If you choose one of the modern English roses you can get repeat flowering all through the summer. Rosa ‘The Ancient Mariner’ is a delicate pale pink but you can choose any repeat flowering rose. Rosa ‘Burgundy Ice’ is pictured here. Prune between November and February.
Viburnum Davidii can make a great evergreen hedge. ‘Eve Price’ has pink flowers in early spring, or ‘French White’ is a good white option. They may flower again later in the year too. Watch out for viburnum beetle which is common in some parts of the UK. If the leaves start to get full of little holes, that is likely to be the culprit.
An unusual choice of flowering hedge is Nandina domestica, commonly known as Heavenly Bamboo. Nandina isn’t a bamboo at all, although it has bamboo-like leaves.
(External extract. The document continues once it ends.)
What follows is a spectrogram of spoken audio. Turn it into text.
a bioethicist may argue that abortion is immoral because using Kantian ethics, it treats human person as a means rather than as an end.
It is a very tough customer, will grow just about anywhere and is also very well behaved. It won’t really need pruning unless it eventually gets too big for your space. It is evergreen, has unusual white flowers and spectacular red berries which can last all winter.
Although deciduous, Hydrangeas hang on to their dried flowers over the winter which means they continue to look interesting. The paniculata varieties have a strong structure and are less likely to fall over when they flower. ‘Limelight’ is a hugely popular hydrangea which fades from a pale lime green to cream, to pink.
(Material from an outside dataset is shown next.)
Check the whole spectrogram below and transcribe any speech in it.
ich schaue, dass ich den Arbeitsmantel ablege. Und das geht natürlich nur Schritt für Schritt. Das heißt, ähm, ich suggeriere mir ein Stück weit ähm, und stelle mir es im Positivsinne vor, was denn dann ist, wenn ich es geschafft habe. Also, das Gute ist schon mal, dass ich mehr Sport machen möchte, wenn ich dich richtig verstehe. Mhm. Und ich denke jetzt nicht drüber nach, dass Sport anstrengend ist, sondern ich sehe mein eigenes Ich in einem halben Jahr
‘Pinky Winky’, as well as having a great name, fades to a deep pink before drying out. My new favourite is ‘Wim’s Red’ which reaches a beautiful deep red colour, an unusual colour for a hydrangea.
Leave the flower heads on over the winter, then remove in late spring. Paniculata varieties can be pruned quite hard, back to the main framework, to maintain a good shape. Mophead varieties should not be pruned hard unless really necessary.
Hibiscus only flower for a short time in the summer, but when they do it’s quite spectacular. They can be hard pruned in the winter to keep their shape or trim lightly with hedge shears if they already look good.
All these plants will add interest and colour to your garden. Don’t forget to give them a good feed a couple of times a year. It’s easy to forget that hedges need feeding too. And water them well in their first year while they get established.
One last thing to note is, particularly with the bigger, more dense hedges, check that there are no birds nesting in them before you do any pruning. It’s usually better to avoid the nesting time between March and August.
By popular demand please check out our best replacement box hedges article. Box caterpillar is causing untold damage and we have listed our great alternatives